*Work item*. Set down all of the entries below exactly, and omit the pictures.

*Excerpted records*.
+--

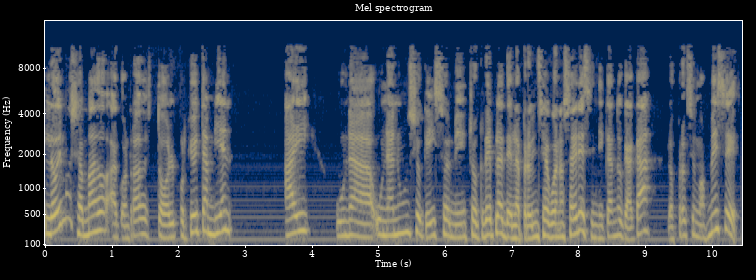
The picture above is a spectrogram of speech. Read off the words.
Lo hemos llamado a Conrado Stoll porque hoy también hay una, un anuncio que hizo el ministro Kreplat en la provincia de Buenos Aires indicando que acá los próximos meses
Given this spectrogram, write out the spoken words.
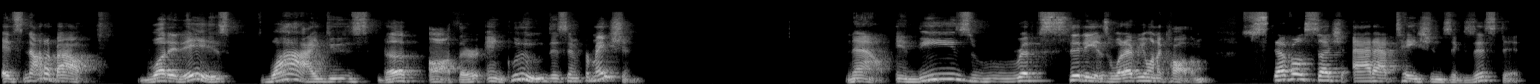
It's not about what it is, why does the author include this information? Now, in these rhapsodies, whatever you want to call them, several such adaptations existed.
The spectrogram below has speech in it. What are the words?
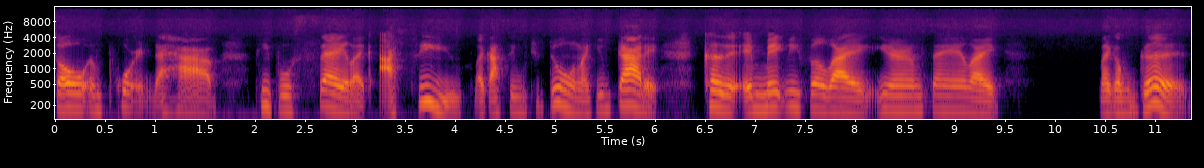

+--

*Result for this exercise*.
The picture above is a spectrogram of speech. Read off the words.
Lo hemos llamado a Conrado Stoll porque hoy también hay una, un anuncio que hizo el ministro Kreplat en la provincia de Buenos Aires indicando que acá los próximos meses
Given this spectrogram, write out the spoken words.
It's not about what it is, why does the author include this information? Now, in these rhapsodies, whatever you want to call them, several such adaptations existed.
The spectrogram below has speech in it. What are the words?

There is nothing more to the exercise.